### Dataset excerpts

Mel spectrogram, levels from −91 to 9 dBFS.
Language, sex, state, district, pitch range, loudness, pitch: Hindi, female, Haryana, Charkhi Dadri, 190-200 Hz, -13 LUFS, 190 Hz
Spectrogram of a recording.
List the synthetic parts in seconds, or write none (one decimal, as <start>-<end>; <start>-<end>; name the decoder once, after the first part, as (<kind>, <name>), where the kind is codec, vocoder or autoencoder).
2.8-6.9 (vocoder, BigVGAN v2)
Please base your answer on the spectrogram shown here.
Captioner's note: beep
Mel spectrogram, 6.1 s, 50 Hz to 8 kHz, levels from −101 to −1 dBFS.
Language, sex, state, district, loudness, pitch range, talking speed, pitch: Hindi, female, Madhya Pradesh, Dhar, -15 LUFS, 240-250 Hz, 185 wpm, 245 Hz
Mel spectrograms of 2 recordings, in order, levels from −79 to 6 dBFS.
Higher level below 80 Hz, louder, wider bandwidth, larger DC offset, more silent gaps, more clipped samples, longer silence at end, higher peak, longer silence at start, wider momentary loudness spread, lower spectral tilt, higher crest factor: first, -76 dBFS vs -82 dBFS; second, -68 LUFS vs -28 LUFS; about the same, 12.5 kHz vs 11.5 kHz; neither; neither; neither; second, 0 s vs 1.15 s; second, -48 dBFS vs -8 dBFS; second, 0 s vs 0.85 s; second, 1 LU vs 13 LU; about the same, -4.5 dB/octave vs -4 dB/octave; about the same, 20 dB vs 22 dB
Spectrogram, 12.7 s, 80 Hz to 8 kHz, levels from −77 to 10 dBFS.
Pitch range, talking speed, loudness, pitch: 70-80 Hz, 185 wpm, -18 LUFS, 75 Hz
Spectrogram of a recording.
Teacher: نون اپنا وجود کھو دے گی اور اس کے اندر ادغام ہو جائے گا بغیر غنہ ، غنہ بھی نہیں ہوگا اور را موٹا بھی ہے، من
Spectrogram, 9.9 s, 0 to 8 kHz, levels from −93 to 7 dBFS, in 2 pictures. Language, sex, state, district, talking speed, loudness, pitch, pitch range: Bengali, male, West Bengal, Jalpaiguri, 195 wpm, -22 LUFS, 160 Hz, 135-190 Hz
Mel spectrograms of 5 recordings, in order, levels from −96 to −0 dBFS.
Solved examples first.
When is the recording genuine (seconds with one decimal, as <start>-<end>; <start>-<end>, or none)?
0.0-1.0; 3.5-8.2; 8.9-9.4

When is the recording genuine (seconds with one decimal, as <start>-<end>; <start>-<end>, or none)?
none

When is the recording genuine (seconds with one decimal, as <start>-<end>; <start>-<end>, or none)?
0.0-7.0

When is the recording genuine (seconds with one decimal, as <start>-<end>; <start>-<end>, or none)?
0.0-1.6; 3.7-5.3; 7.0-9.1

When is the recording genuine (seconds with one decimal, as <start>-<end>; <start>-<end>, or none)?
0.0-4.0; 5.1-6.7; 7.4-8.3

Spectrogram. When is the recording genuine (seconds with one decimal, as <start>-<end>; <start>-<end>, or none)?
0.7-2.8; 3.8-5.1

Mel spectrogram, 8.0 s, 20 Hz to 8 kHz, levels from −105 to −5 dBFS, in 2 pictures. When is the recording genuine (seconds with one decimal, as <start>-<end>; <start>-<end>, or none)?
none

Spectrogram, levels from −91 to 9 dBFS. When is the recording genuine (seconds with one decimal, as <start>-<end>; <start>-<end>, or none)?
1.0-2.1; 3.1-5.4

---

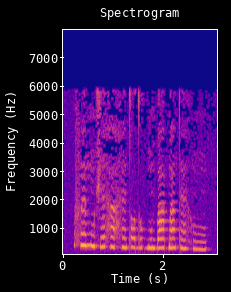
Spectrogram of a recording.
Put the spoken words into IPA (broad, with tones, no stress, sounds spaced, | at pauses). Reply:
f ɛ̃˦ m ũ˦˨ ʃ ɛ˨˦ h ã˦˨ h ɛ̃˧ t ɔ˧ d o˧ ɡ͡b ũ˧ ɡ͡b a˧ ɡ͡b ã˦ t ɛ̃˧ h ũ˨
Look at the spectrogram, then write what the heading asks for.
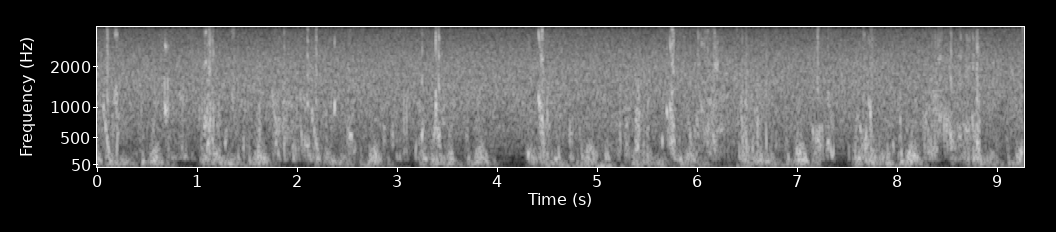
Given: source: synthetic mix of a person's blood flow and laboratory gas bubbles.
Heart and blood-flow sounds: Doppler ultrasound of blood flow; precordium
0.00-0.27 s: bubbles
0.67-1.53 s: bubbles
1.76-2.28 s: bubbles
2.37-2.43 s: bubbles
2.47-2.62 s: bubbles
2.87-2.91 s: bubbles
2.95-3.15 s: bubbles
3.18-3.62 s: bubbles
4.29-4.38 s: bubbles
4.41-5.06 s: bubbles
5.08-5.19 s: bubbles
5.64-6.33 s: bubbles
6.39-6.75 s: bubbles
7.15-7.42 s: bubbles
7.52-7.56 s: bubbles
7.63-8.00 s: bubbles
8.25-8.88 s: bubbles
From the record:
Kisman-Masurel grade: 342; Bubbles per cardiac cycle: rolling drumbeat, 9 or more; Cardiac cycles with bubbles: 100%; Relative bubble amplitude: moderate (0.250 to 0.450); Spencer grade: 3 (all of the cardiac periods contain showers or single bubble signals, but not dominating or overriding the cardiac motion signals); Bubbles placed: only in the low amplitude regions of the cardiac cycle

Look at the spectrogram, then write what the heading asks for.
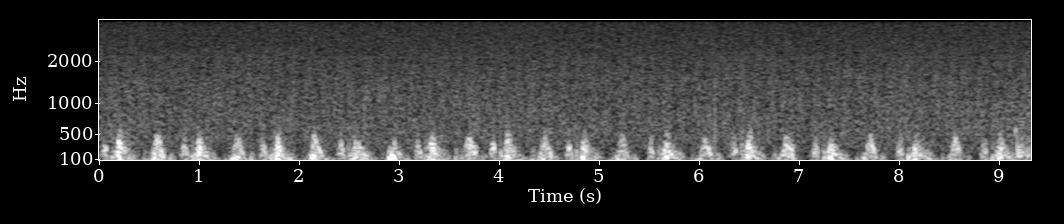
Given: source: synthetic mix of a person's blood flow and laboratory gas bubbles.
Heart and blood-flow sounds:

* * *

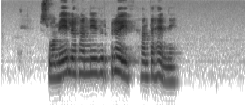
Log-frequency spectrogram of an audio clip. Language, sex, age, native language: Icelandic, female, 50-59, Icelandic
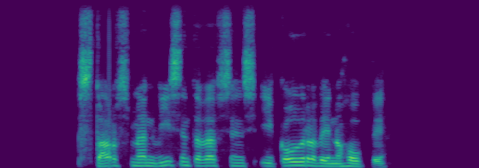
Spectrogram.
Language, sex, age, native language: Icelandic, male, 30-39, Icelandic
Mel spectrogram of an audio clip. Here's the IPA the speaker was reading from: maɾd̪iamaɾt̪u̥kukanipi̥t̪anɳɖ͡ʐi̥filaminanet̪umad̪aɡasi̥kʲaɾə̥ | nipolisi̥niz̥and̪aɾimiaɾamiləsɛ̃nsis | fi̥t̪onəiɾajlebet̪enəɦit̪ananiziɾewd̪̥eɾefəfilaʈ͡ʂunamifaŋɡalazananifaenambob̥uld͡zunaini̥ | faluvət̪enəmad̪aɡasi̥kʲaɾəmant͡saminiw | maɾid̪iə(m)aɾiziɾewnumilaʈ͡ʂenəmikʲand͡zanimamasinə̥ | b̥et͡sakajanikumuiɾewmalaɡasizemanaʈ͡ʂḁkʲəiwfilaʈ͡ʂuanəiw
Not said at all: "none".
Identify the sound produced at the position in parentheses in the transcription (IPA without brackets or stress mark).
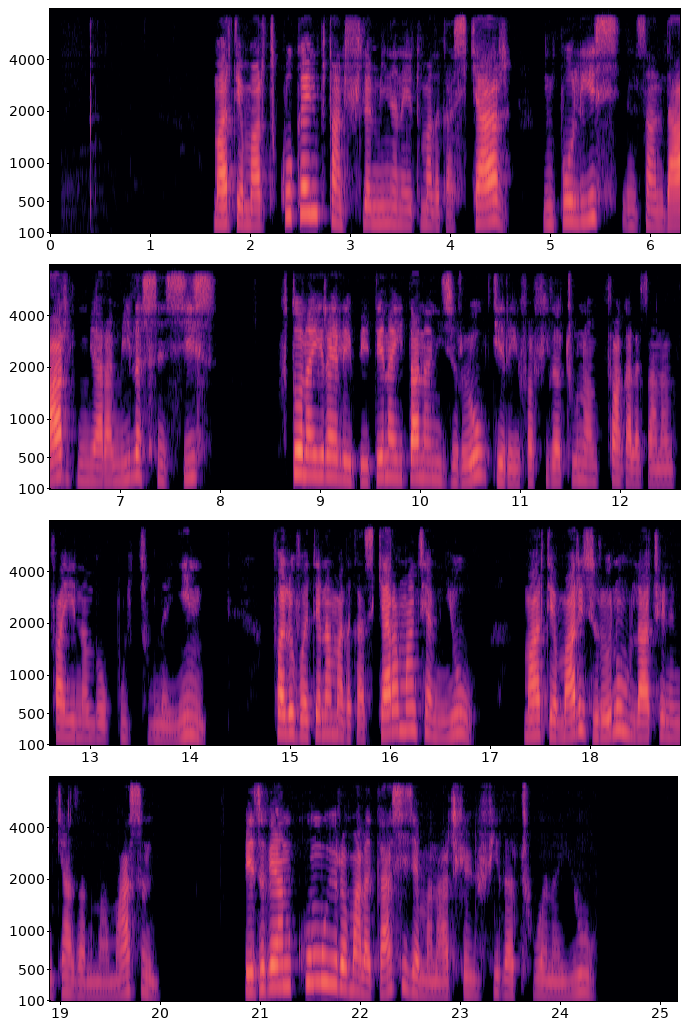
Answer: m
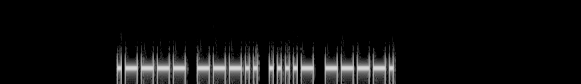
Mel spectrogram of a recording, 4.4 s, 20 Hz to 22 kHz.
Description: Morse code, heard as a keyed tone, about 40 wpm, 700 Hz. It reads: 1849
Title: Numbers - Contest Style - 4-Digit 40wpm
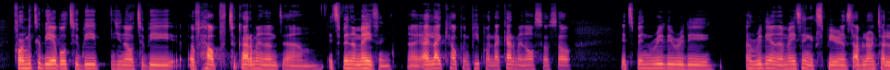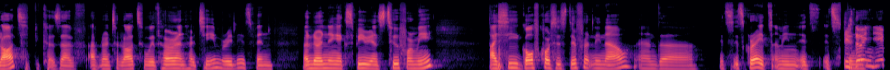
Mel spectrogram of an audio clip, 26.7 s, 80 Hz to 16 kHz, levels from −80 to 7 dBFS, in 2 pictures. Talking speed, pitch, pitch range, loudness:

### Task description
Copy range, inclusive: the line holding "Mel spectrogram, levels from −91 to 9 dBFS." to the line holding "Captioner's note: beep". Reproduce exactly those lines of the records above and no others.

### Task output
Mel spectrogram, levels from −91 to 9 dBFS.
Language, sex, state, district, pitch range, loudness, pitch: Hindi, female, Haryana, Charkhi Dadri, 190-200 Hz, -13 LUFS, 190 Hz
Spectrogram of a recording.
List the synthetic parts in seconds, or write none (one decimal, as <start>-<end>; <start>-<end>; name the decoder once, after the first part, as (<kind>, <name>), where the kind is codec, vocoder or autoencoder).
2.8-6.9 (vocoder, BigVGAN v2)
Please base your answer on the spectrogram shown here.
Captioner's note: beep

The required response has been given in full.